→ Your objective
Using the listing below, give again exactly the lines from the line with "Please type up" to the line with "Please extract the", inclusive, without the pictures.

++++ The data ++++

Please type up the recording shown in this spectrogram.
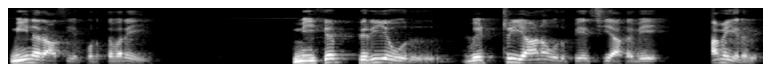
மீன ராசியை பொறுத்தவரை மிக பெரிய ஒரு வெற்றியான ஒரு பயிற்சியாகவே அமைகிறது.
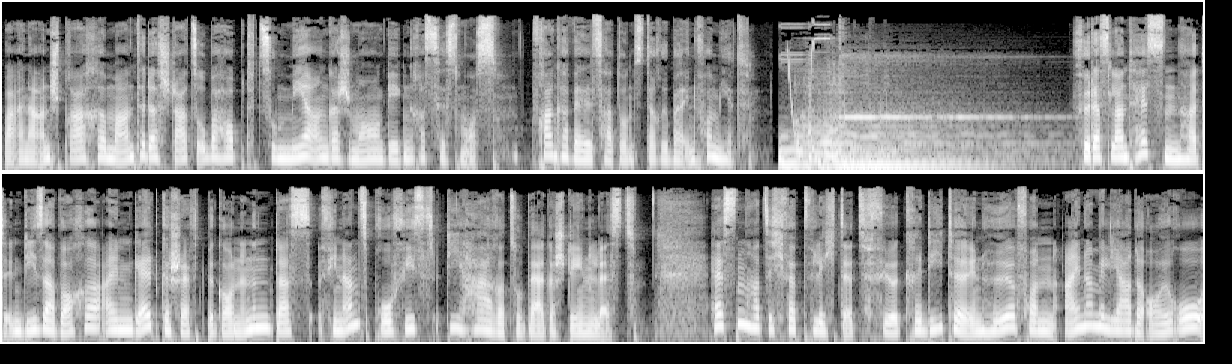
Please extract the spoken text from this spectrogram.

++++
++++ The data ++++

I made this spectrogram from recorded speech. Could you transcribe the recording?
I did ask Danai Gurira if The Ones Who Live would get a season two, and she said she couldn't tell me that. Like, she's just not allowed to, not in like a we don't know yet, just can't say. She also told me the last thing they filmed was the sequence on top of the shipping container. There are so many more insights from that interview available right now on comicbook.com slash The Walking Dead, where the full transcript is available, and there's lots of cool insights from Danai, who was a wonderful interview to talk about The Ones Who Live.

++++

→ Problem solution
Please type up the recording shown in this spectrogram.
மீன ராசியை பொறுத்தவரை மிக பெரிய ஒரு வெற்றியான ஒரு பயிற்சியாகவே அமைகிறது.
Please extract the spoken text from this spectrogram.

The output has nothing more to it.